▸ **Record extracts**
*** Begin section ***

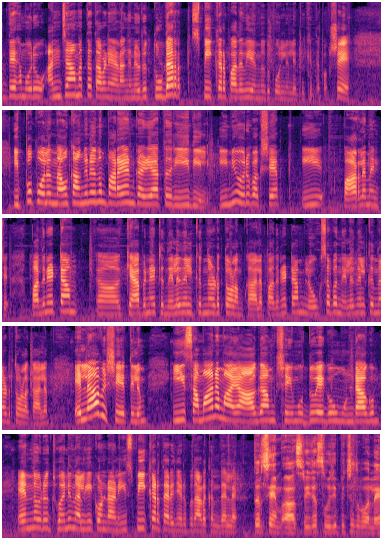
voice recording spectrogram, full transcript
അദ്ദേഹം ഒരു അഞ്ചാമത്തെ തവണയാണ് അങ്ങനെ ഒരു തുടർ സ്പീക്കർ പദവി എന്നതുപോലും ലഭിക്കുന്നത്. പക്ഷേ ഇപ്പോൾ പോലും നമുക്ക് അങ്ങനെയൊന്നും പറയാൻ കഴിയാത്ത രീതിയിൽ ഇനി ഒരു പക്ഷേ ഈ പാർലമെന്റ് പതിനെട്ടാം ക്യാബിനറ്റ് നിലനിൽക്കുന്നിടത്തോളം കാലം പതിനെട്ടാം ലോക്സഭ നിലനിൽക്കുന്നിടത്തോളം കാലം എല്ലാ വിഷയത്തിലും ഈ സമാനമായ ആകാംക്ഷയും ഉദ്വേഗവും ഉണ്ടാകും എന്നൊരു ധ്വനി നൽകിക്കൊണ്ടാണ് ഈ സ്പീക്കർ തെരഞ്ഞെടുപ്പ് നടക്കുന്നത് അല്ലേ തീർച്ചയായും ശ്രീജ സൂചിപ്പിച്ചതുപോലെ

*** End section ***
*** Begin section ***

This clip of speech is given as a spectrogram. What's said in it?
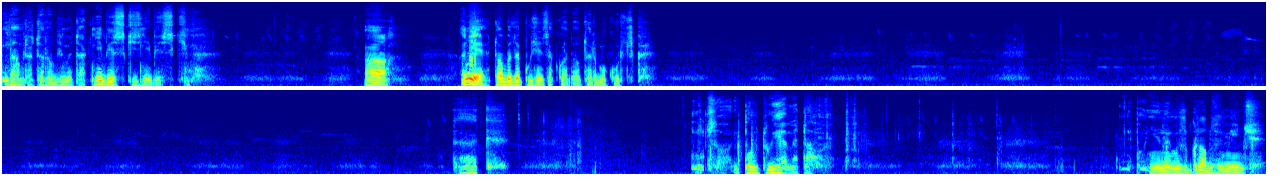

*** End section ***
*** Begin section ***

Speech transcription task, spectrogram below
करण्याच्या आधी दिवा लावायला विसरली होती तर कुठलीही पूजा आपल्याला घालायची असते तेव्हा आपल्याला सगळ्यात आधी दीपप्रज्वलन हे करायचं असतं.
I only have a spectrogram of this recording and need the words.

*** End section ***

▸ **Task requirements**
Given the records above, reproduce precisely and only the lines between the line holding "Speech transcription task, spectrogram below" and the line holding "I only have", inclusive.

▸ **Task output**
Speech transcription task, spectrogram below
करण्याच्या आधी दिवा लावायला विसरली होती तर कुठलीही पूजा आपल्याला घालायची असते तेव्हा आपल्याला सगळ्यात आधी दीपप्रज्वलन हे करायचं असतं.
I only have a spectrogram of this recording and need the words.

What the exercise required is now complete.